Japan’s poor economic performance since the late 1980s has gone hand-in-glove with an even lousier stock market. However, the 2023 recovery of the Nikkei and Topix indices to levels not seen since the start of the 1990s showed that global investors have finally begun to take the country seriously again as an investment destination.
The Topix index is a blended measure of the Japanese stock markets (Japan still maintains large regional exchanges). It soared by roughly 26% in 2023 to outperform the S&P 500 in local currency terms.
The S&P 500 is still ahead in dollar terms—which, according to Goldman Sachs analysts, explains why some dollar-denominated investors have been reluctant to increase their exposure to Japan. But that hasn’t stopped other global investors from buying up Japanese stocks.
Why Japanese Stocks Are Enjoying a Renaissance
Valuations are cheap in Japan and investors are discovering that Japan has a lot of high-quality technology and manufacturing firms, particularly in the semiconductor sector. For example, Advantest (ATEYY) is a leading manufacturer of automatic test equipment for the semiconductor industry. Its stock is up more than 100% over the past year.
The reshaping of global supply chains away from China is another plus. This could unleash a wave of foreign acquisitions of Japanese manufacturers and facilities. At the least, it is igniting interest in those companies and stocks.
In addition, authorities at the Tokyo Stock Exchange (TSE) have also been pushing hard on Japan’s many capital-inefficient companies, whose price to book (P/B) ratio is below 1. They must either shape up or face financial penalties.

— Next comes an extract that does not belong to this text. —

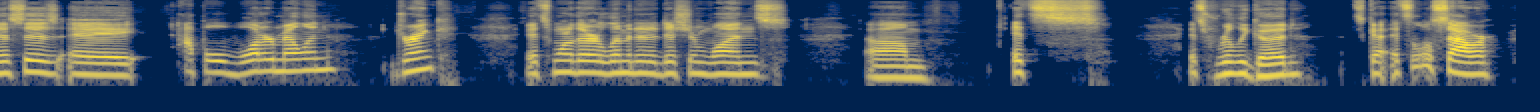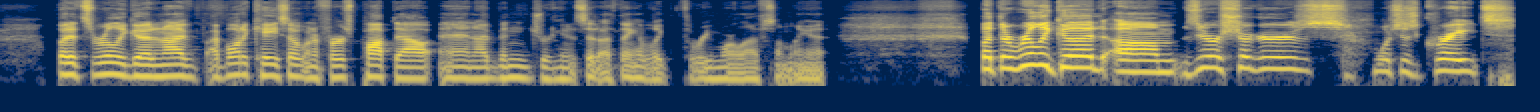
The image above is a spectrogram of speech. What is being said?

Keep in mind that, at the time the TSE began its push early in 2023, more than half of all TSE stocks were trading below their book value. The reason was that there was often too high a reserve of cash. And even though the penalties are years away, companies are already starting to follow the new script. Buyback announcements hit an all-time record, and cash dividend payouts from the aforementioned cash piles are also at a record.
In simple terms, these TSE reforms are having a big impact by changing cultural expectations (becoming more shareholder friendly) of Japanese corporate management.
One other structural change that seems to be boosting competition in corporate Japan—and thereby the productivity of companies themselves—is the unwinding of crossholdings. Crossholdings between companies has been one of the main criticisms of Japan’s market for decades. But now, Goldman Sachs research shows that crossholdings have reached a low of about 10% of the book value of all companies on the stock exchange.
And, more reforms are on the way in Japan…
More Reforms to Boost Japanese Stocks
There are stock market reforms that are shaking up the way the Japanese save. In fact, the changes due to take effect in January should give small domestic investors their first significant stake in the stock market.
Japan has announced reforms to its tax-free stock market investment account, the Nisa. The overhaul will make tax relief permanent (the accounts currently have a finite period of tax exemption) and increase the amounts that accountholders can save each year.
It’s hard to predict how Japan’s notoriously conservative savers will react. Japanese savers in recent decades have rarely strayed beyond the low interest offered on Post Office bonds. But the prospect of domestic buyers of Japanese shares increasing from a low base of 30% of all stock transactions is very alluring.
Keep in mind, too, that Japan remains one of the few countries where inflation is welcomed as an economic tonic to its underlying economic stagnation.
I expect the Bank of Japan (BOJ) to end its ultra-loose monetary policy and below-zero interest rates in 2024. Domestic liquidity will need to find a home, and with the right savings account, the stock market could be a major beneficiary in 2024—especially if it continues to significantly outperform inflation.
One other thing that might tempt Japanese investors into the stock market is that earnings growth for companies has averaged just above 7% in 2023, just behind the U.S. corporate equivalent, according to MSCI data. Goldman Sachs reckons that this trend will continue through to 2025, with shareholder payout ratios, which include both dividends and share buybacks, growing to 60% of earnings. That figure would be the highest since 1995, except for the artificial spike caused by the 2008/09 financial crisis.
The rally in Japan has finally succeeded in garnering attention from U.S. retail investors away from AI.
The WisdomTree Japan Hedged Equity Fund (DXJ) is one of the larger Japan ETFs, with $2.88 billion under management. It drew an inflow of $510.7 million in the past year. The fund gained almost 37% in the past year.
Here are some of the top 10 stock positions in DXJ and the gains these stocks had over the last 52 weeks:
- Toyota Motors (TM): +32%
- Mitsubishi UFJ (MUFG)L 29%
- Shin-Etsu Chemical (SHECY): +66%
- Itochu (ITOCY): +34.11%
- Nintendo (NTDOY): +21
And with this being a hedged fund, you do not have to worry about the value of the Japanese yen affecting your investment. It has a decent yield as well, with a distribution yield of 2.75%.
I believe Japan will remain a great place to invest in 2024. DXJ is a buy anywhere in the $80s.